Chevrolet has removed a TV commercial that says the automaker is “more reliable” than its competitors after Honda challenged the accuracy of the Detroit company’s ad.
“Chevrolet stands by the reliability claim and the ad remains in the brand’s toolbox but we have decided to take it out of the regular rotation at this time to launch new Silverado creative,” Chevrolet spokeswoman Afaf Farah said in a statement sent to TheWrap. “We have not altered our marketing campaign because of any concerns with the accuracy of our ad content.”
The 60-second spot, which began airing this month, made the case that buyers made the wrong car choice based on data from a survey about reliability. The ad shows Honda, Toyota and Ford owners expressing their shock and disappointment as covers of vehicles are removed to reveal that theirs were not the top choice.
But a problem came when a reporter from auto-focused website Jalopnik looked under the hood of the survey, conducted by market research firm Ipsos, the ad was referencing. It argued that the data Chevy used in its TV commercial was misleading at best.
“The survey was sent in 2018 to owners of 2015 model year cars, and the reporting of the ‘repairs in the past 12 months’ relates to those 2015 cars in their third year of service,” Jalopnik reported. “Fewer than 49,000 respondents completed them out of 840,000.”
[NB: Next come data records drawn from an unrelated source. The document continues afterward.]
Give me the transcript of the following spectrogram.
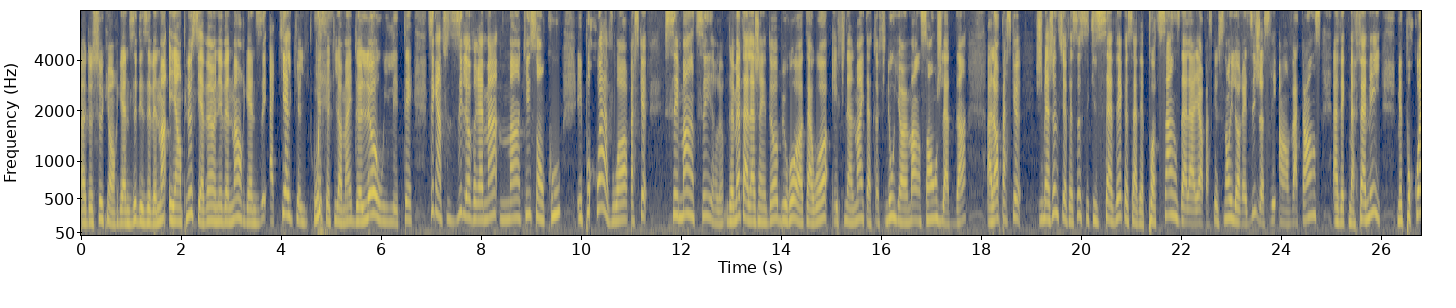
euh, de ceux qui ont organisé des événements. Et en plus, il y avait un événement organisé à quelques, Oui. quelques kilomètres de là où il était. Tu sais, quand tu dis là vraiment manquer son coup. Et pourquoi avoir? Parce que c'est mentir là, de mettre à l'agenda bureau à Ottawa et finalement être à Tofino. Il y a un mensonge là-dedans. Alors parce que J'imagine s'il a fait ça, c'est qu'il savait que ça avait pas de sens d'aller ailleurs, parce que sinon il aurait dit je serai en vacances avec ma famille. Mais pourquoi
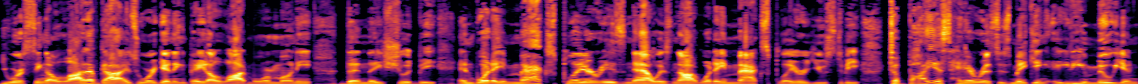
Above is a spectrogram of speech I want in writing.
You are seeing a lot of guys who are getting paid a lot more money than they should be. And what a max player is now is not what a max player used to be. Tobias Harris is making $80 million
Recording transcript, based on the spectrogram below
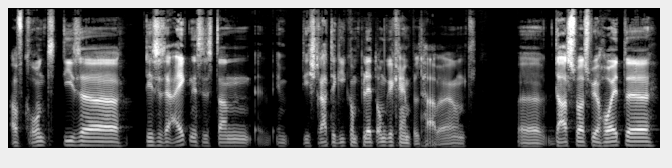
aufgrund dieser, dieses Ereignisses dann äh, die Strategie komplett umgekrempelt habe. Und äh, das, was wir heute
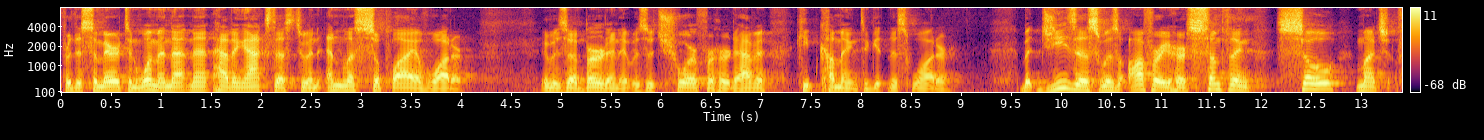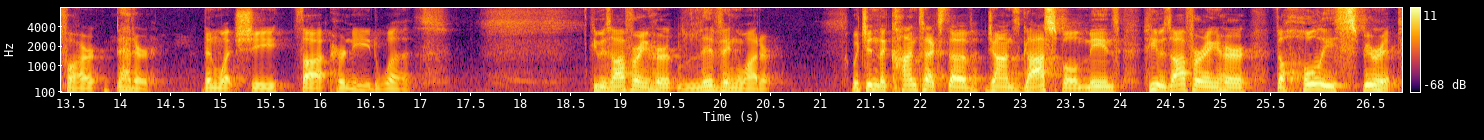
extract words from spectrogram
For the Samaritan woman, that meant having access to an endless supply of water. It was a burden, it was a chore for her to have to keep coming to get this water. But Jesus was offering her something so much far better than what she thought her need was. He was offering her living water, which in the context of John's gospel means he was offering her the Holy Spirit,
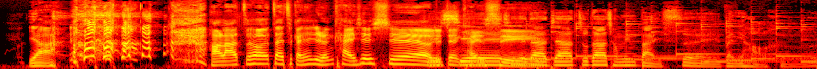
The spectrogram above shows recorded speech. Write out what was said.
呀。好啦，最后再次感谢任凯，谢谢，谢谢我觉得很开心，谢谢大家，祝大家长命百岁，百年好合。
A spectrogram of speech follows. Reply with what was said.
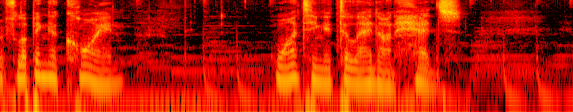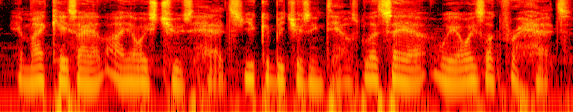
we're flipping a coin, wanting it to land on heads. In my case, I, I always choose heads. You could be choosing tails, but let's say uh, we always look for heads.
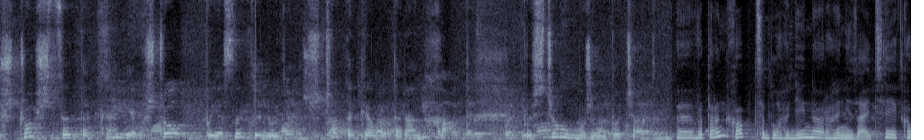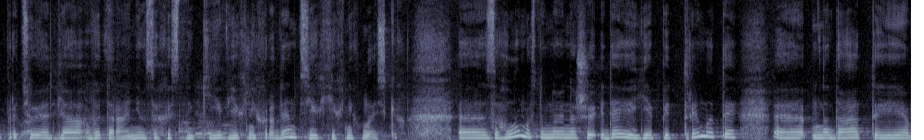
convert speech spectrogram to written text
Що ж це таке? Якщо пояснити людям, що таке ветеран хаб, про що ми можемо почати? Е, Ветеран Хаб це благодійна організація, яка працює для ветеранів, захисників, їхніх родин, всіх їхніх близьких. Е, Загалом основною нашою ідеєю є підтримати, е, надати.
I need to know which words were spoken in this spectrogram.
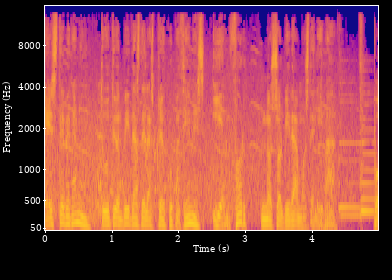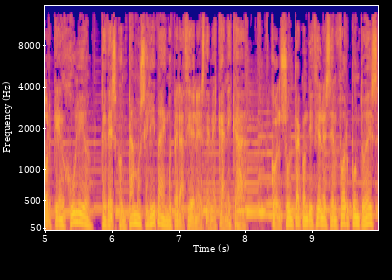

Chevy’s competition noticed the ads and called out the automaker.
“It’s understandable that the ‘real people’ in the commercial would be surprised with Chevrolet’s claim of being the most reliable car brand. Because it’s not the case,” Mike Levine, the North American communications manager for Ford, wrote on his Twitter account. “They have agreed to take these false and misleading ads down and we’d like to see that happen immediately.”
It’s understandable that the ‘real people’ in the commercial would be surprised with Chevrolet’s claim of being the most reliable car brand. Because it’s not the case. They have agreed to take these false and misleading ads down and we’d like to see that happen immediately.
— Mike Levine (@mrlevine) January 16, 2019
The ads, which were previously posted on the company’s YouTube page, are no longer available.